Employment Relations as Networks: Methods and Theory
Employment Relations as Networks: Methods and Theory
Bernd Brandl, Professor in Management, Durham Business School: bernd.brandl [at] durham.ac.uk
Bengt Larsson, Professor in Sociology, University of Gothenburg: bengt.larsson [at] socav.gu.se
Alex Lehr, Assistant professor of Empirical Political Science, Radboud University, a.lehr [at] fm.ru.nl
Oscar Molina, Associate Professor of Employment Relations, Autonomous University of Barcelona, oscar.molina [at] uab.es
Publisher: Routledge, Research on Employment Relations
We would like to invite you to contribute a chapter in an edited book focusing on the use of social network analysis for understanding employment relations. The book aims to be the first comprehensive collection and reference work to apply fundamental concepts, methodological approaches and research directions from social network analysis to the field of employment relations. In this way, it provides an important step towards making the study of employment relations itself relational.
Background and idea of book
Traditional approaches in the wide field of employment relations focused on a small and clearly delineated set of actors, such as trade unions and employers’ organizations, operating within the constraints given by formal and nationally confined institutions. Employment relations processes and outcomes were hence understood as a consequence of the distribution of power resources among a relatively small numbers actors within relatively stable and distinctly national institutional frameworks.
However, the increasing internationalization of economies and societies in recent decades has led to an exponential growth of mutually (inter)dependent actors in employment relations. At the same time, existing formal national institutions have been under substantial pressure; their functions partially replaced by informal relationships. In contemporary employment relations, actors can hence be viewed as nodes in multiple large local and global networks. These networks provide structures for mutual influence and linkages both within as well as across borders and different institutional frameworks. Rather than being tied internally to specific organizations, power resources exists in and through the network ties of actors in employment relations.
A shift in perspective is hence necessary, past the nationally bounded actor-institution dichotomy, and towards an understanding of employment relations as fundamentally mediated by complex and emergent networks that connect a multitude of actors within and between countries.
This volume provides a starting point for such a paradigm shift, by integrating state-of-the-art theories and methods from social network analysis into the tradition of existing employment relations research. In doing so, it develops a theoretical and methodological toolkit for understanding the structure of networks and the mechanisms that operate within them in shaping employment relations processes and outcomes, such as wages, labor market policies and labor conflicts.
This book aims to bring together different perspectives and dimensions of networks in employment relations and to be the first systematic collection of social network analyses in the field of employment relations. The editors therefor welcome scholarly submissions from academics and researchers across all relevant disciplines, provided they specifically address the role of networks in employment relations. The book also allows authors to think outside the box and contribute theoretical and empirical work that challenges existing ways of thinking. Hence, the book aims to integrate all novel and state-of-the-art theories and methods from social network analysis into the tradition of existing employment relations research. A list of potential topics is provided below, but we also encourage the submission of other topics that are relevant to the main theme of the book.

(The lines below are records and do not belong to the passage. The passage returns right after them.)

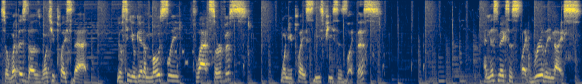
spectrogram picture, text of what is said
So what this does, once you place that, you'll see you'll get a mostly flat surface when you place these pieces like this. And this makes this like really nice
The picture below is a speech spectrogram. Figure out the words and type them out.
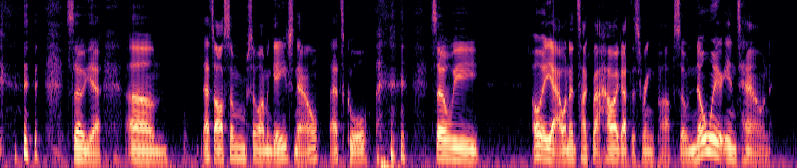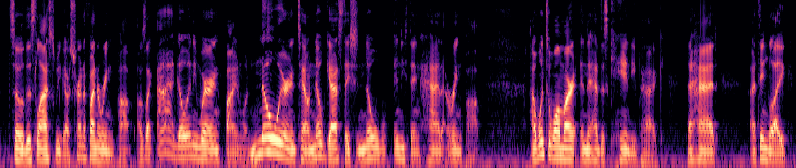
so, yeah. Um, that's awesome. So I'm engaged now. That's cool. so we Oh yeah, I want to talk about how I got this ring pop. So nowhere in town. So this last week I was trying to find a ring pop. I was like, ah, go anywhere and find one. Nowhere in town, no gas station, no anything had a ring pop. I went to Walmart and they had this candy pack that had, I think like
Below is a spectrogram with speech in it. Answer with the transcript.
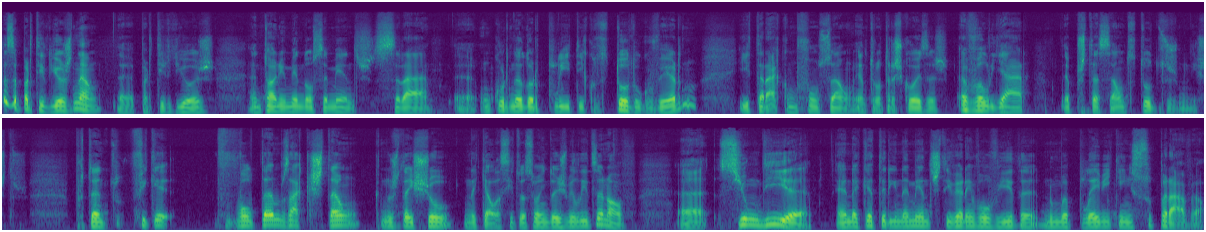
Mas a partir de hoje, não. A partir de hoje, António Mendonça Mendes será uh, um coordenador político de todo o governo e terá como função, entre outras coisas, avaliar a prestação de todos os ministros. Portanto, fica, voltamos à questão que nos deixou naquela situação em 2019. Uh, eh, se um dia Ana Catarina Mendes estiver envolvida numa polémica insuperável.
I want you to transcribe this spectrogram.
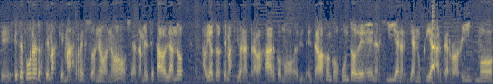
Eh, ese fue uno de los temas que más resonó, ¿no? O sea, también se estaba hablando, había otros temas que iban a trabajar, como el, trabajo en conjunto de energía, energía nuclear, terrorismo,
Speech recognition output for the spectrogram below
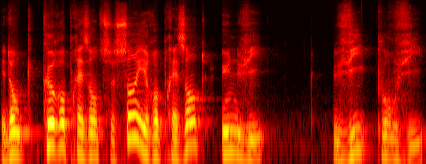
Et donc, que représente ce sang? Il représente une vie, vie pour vie.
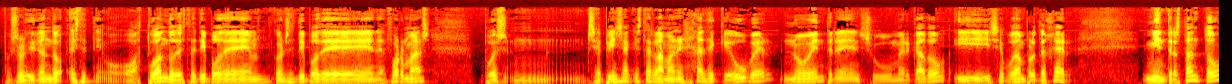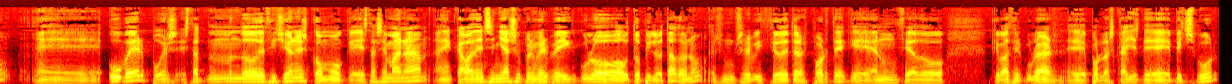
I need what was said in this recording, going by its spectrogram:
pues solicitando este o actuando de este tipo de con este tipo de, de formas pues mm, se piensa que esta es la manera de que Uber no entre en su mercado y se puedan proteger Mientras tanto, eh, Uber pues está tomando decisiones como que esta semana acaba de enseñar su primer vehículo autopilotado, ¿no? Es un servicio de transporte que ha anunciado que va a circular eh, por las calles de Pittsburgh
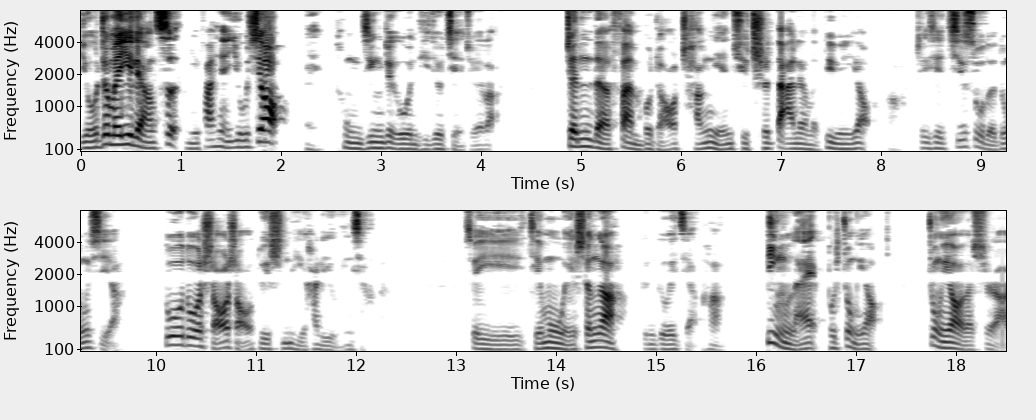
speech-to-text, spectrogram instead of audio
有这么一两次，你发现有效，哎，痛经这个问题就解决了。真的犯不着常年去吃大量的避孕药啊，这些激素的东西啊，多多少少对身体还是有影响的。所以节目尾声啊，跟各位讲哈，病来不重要，重要的是啊。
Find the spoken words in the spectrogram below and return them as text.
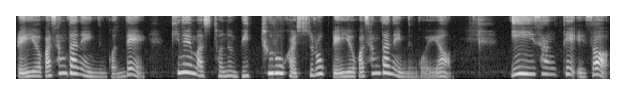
레이어가 상단에 있는 건데 키네 마스터는 밑으로 갈수록 레이어가 상단에 있는 거예요. 이 상태에서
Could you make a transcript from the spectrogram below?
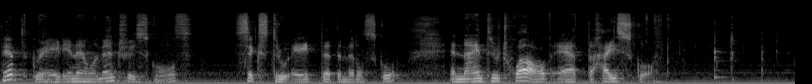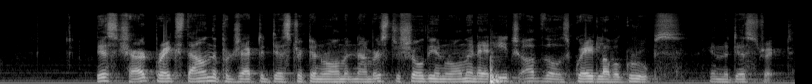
fifth grade in elementary schools, sixth through eighth at the middle school, and nine through 12 at the high school. This chart breaks down the projected district enrollment numbers to show the enrollment at each of those grade level groups in the district.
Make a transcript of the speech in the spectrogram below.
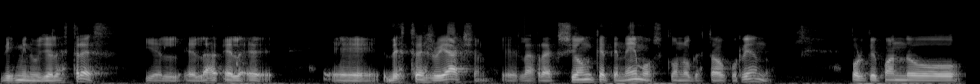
disminuye el estrés y el, el, el, eh, stress reaction, la reacción que tenemos con lo que está ocurriendo. Porque cuando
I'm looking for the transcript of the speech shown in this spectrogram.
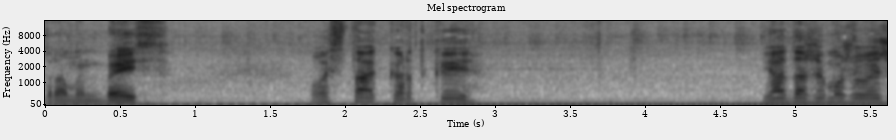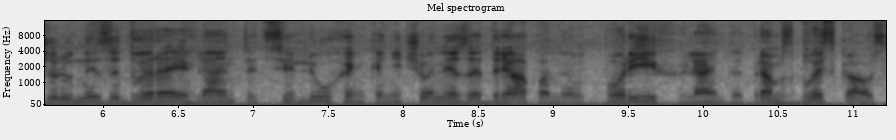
Drum and bass. Ось так картки. Я навіть можу я ж говорю, низи дверей, гляньте, цілюхенька, нічого не задряпане, поріг, гляньте, прям зблизька ось.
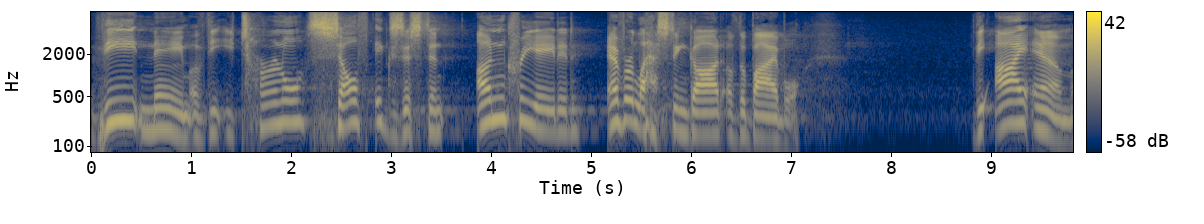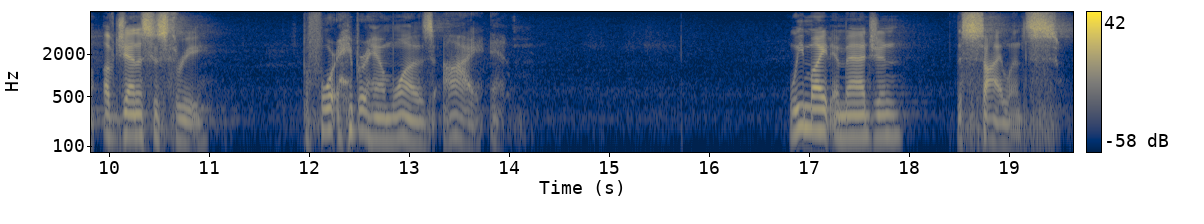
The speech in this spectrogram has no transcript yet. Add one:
The name of the eternal, self existent, uncreated, everlasting God of the Bible the I am of Genesis 3. Before Abraham was, I am. We might imagine the silence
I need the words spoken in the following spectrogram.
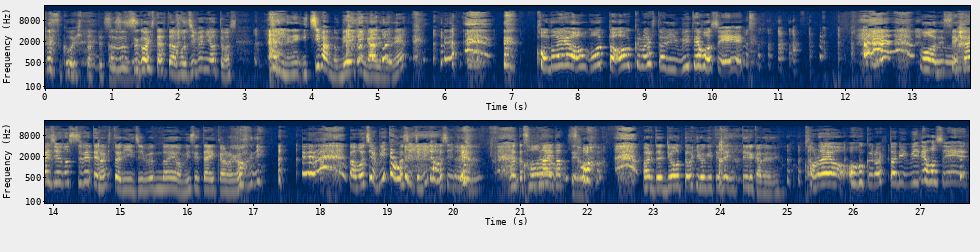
た。すごい浸ってたそうそうすいごい人はもう自分に酔ってましたでね一番の名言があるんでね。この絵をもっと多くの人に見てほしいもうね世界中の全ての人に自分の絵を見せたいかのように。まあもちろん見てほしいっちゃ見てほしいけど。なんか壮大だって。そうまるで両手を広げてね言ってるかのように「これを多くの人に見てほしい!」っ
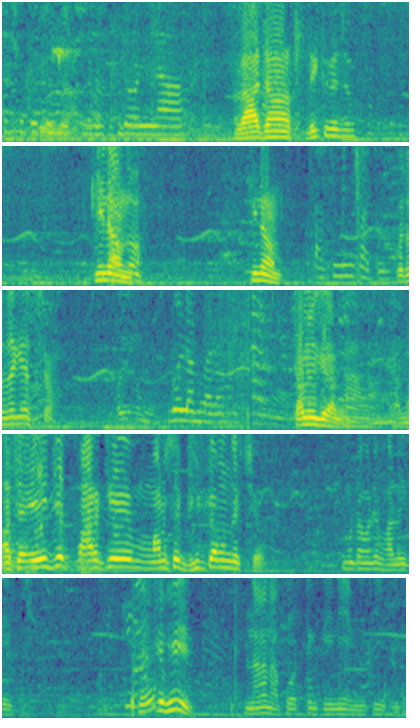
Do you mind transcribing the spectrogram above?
কিছুতে চেপেছি দোলনা। রাজহাঁস দেখতে পেয়েছ? কি নাম? কি নাম? আসমিন খাতুন। কোথা থেকে এসছো? গোলামপাড়া থেকে। কালুই গ্রামে। আচ্ছা এই যে পার্কে মানুষের ভিড় কেমন দেখছ? মোটামুটি ভালোই দেখছি। কে ভিড়? না না প্রত্যেক দিনই এমনিতেই ভিড়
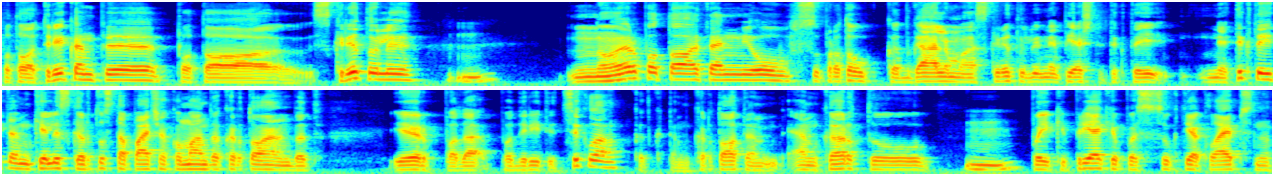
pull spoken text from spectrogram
po to trikampį, po to skritulį. Mhm. Nu ir po to ten jau supratau, kad galima skritulį nepiešti tik tai, ne tik tai ten kelis kartus tą pačią komandą kartojant, bet ir pada, padaryti ciklą, kad ten kartoti ten N kartų, Mhm. paik į priekį, pasisukti tiek laipsnių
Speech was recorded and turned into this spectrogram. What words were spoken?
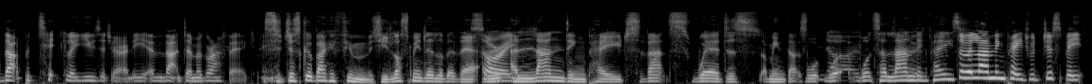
that particular user journey and that demographic. So just go back a few moments. You lost me a little bit there. A- Sorry. A, landing page. So that's where does I mean that's what, what what's a landing page? So a landing page would just be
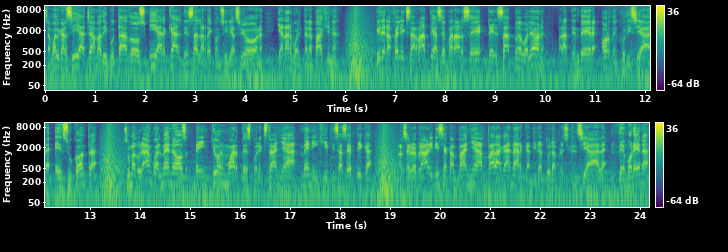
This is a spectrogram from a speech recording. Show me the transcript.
Samuel García llama a diputados y alcaldes a la reconciliación y a dar vuelta a la página. Piden a Félix Arratia separarse del SAT Nuevo León para atender orden judicial en su contra. Suma Durango al menos 21 muertes por extraña meningitis aséptica. Marcelo Ebrard inicia campaña para ganar candidatura presidencial de Morena.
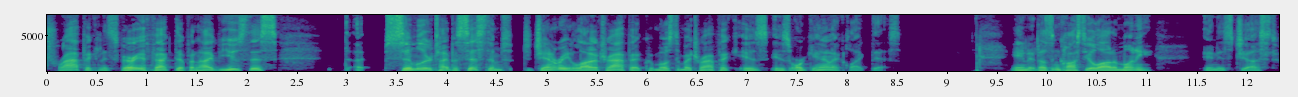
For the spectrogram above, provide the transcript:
traffic. And it's very effective. And I've used this uh, similar type of systems to generate a lot of traffic. But Most of my traffic is is organic like this. And it doesn't cost you a lot of money. And it's just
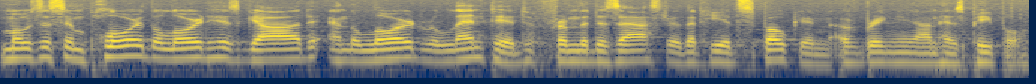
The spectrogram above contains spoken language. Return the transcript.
Moses implored the Lord his God, and the Lord relented from the disaster that he had spoken of bringing on his people.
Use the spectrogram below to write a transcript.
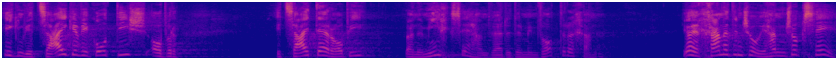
irgendwie zu zeigen, wie Gott ist. Aber jetzt sagt der Rabbi, wenn ihr mich gesehen habt, werdet ihr meinen Vater erkennen. Ja, ihr kennt ihn schon, ihr habt ihn schon gesehen.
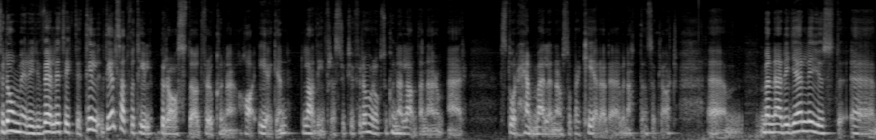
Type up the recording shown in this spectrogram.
för dem är det ju väldigt viktigt, till, dels att få till bra stöd för att kunna ha egen laddinfrastruktur, för de vill också kunna ladda när de är står hemma eller när de står parkerade över natten såklart. Ehm, men när det gäller just ehm,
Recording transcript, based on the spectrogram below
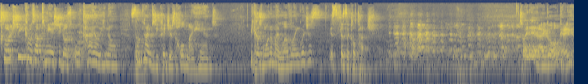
So she comes up to me and she goes, Well, Kyle, you know, sometimes you could just hold my hand because one of my love languages is physical touch. so I did. I go, okay.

- Social network analysis and collective bargaining
- Trade unions and social networks
- Networks in transnational action
- Employer Organizations and social networks
- Network-based trust, cooperation or conflict in employment relations
- The role of networks at the workplace
- Network effects and mechanisms in employment relations
- Social network data in employment relations research
Please submit a 500-word abstract of your proposed paper to Bernd.brandl [at] durham.ac.uk, bengt.larsson [at] socav.gu.se, a.lehr [at] fm.ru.nl, oscar.molina [at] uab.es on or before 1st October 2020.
The editors will then evaluate the contributions using the following criteria: applicability to the book’s aim and scope; scientific merit (e.g., novelty of idea, research design, methodology, analyses); likelihood of successful completion within timeline; and fit with other submissions. If the submissions meet these criteria, we will then invite the contributors to submit a full chapter, which will then be reviewed again, on or before 1st February 2021.
Chapters must be original and should not be previously published or simultaneously been reviewed elsewhere for publication. All manuscripts will be subject to a blind peer-review process before they are accepted for publication. More details on the paper submission process will be provided once your proposal has been accepted. The editors have an agreement with Routledge, to have this book published by autumn 2021. For any further inquiries, do not hesitate to contact one of the editors above.